"When I see a cat in the street, I accelerate. Stray cats have no business on the street," Glendon said on his radio show. "So bang! I accelerate."
He later issued an apology after the SPCA said it had opened an investigation into the mayor.
Bob Filner, San Diego
Bob Filner had a short run in San Diego's top office, but his nine months as mayor were nevertheless peppered with controversy.
What began as three long-time supporters asking Filner to resign based on unspecified sexual harassment allegations quickly ballooned into 19 women coming forward about Filner’s inappropriate conduct.
Among those who had accused Filner of sexual harassment were a retired admiral, a Marilyn Monroe impersonator, a 67-year-old great-grandmother who worked for the city, and a nurse who said the mayor demanded a date in exchange for helping a marine who served in Iraq and had suffered a brain injury and PTSD.
Filner agreed to resign in August after working out an agreement that would see the city cover his legal fees.
In December, Filner was sentenced to three months of home confinement and three years of probation on false imprisonment and battery charges involving three women.
Boris Johnson, London
The mayor of England's capital was accused of "unpleasant, careless elitism" after suggesting that some people struggle in life because of their low IQs.
In a controversial speech in November, Johnson mocked the 16 per cent "of our species" with an IQ below 85 and called for more to be done to help the 2 per cent of the population who have an IQ above 130.
Johnson also declared that inequality was essential to foster the spirit of envy that's needed to spur to economic activity.
The mayor was later given an impromptu IQ test while on radio show in which he failed to give a single correct answer.
Juan Manuel Sanchez Gordillo, Marinaleda, Spain
Dubbed the 'Robin Hood mayor', Sanchez Gordillo has become a controversial cult figure after he endorsed the looting of two supermarkets by activists who gave the food to the needy in 2012.
In November, a Spanish court sentenced the town's mayor and four others to seven months in prison for occupying unused military land they wanted to be loaned to farmers hard hit by the economic crisis.
His town of 2,700 people boasts full employment thanks to its farm co-operatives and has gained a reputation around the world as a "communist utopia."
Kwame Kilpatrick, Detroit
Though he hasn’t held office for a few years now, Detroit Mayor Kwame Kilpatrick was elected in 2002 to revitalize a city in serious trouble.

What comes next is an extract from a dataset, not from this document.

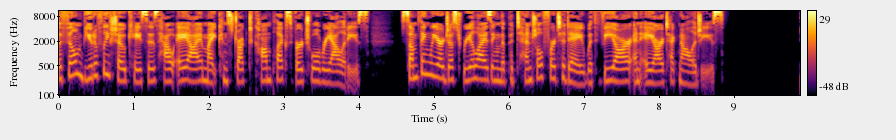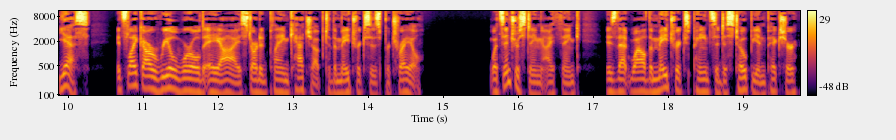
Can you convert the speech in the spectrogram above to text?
The film beautifully showcases how AI might construct complex virtual realities, something we are just realizing the potential for today with VR and AR technologies. Yes, it's like our real world AI started playing catch up to the Matrix's portrayal. What's interesting, I think, is that while the Matrix paints a dystopian picture,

Instead he just added to Detroit's problems.
While serving as mayor from 2002 to 2008, Kilpatrick fattened his bank account by tens of thousands of dollars all while giving $73 million worth of preferential contracts to friends, costing the city millions.
His actions have been blamed for helping to drive Detroit into bankruptcy, with the city -- once considered America’s industrial powerhouse -- filing its claim in July.
In October, Kilpatrick was sentenced to 28 years in prison for corruption after he was convicted of racketeering conspiracy, fraud, extortion and tax crimes.
Honourable Canadian mentions:
Susan Fennell, mayor of Brampton, Ont.: Came under fire for expensing more than $186,000 in less than three years (including $2,162 for personalized barbecue aprons).
Michael Applebaum, ex-Montreal mayor: Promised to clean up local politics when he stepped in as mayor in November 2012 after Gerald Tremblay resigned amid a corruption scandal. Applebaum resigned in May when police slapped him with 14 charges, including fraud, conspiracy, breach of trust and corruption.
Gilles Vaillancourt, ex- Laval, Que. mayor: Was mayor for 23 years before his name started surfacing at Quebec's corruption inquiry. He resigned and was eventually arrested, with 36 others, in May 2013. He is charged with gangsterism along with conspiracy, fraud, influence peddling, and breach of trust.
Joe Fontana, London, Ont.: Accused of using taxpayer money to help pay for his son's wedding reception in June of 2005. He is slated to appear in court in May 2014 to face fraud charges.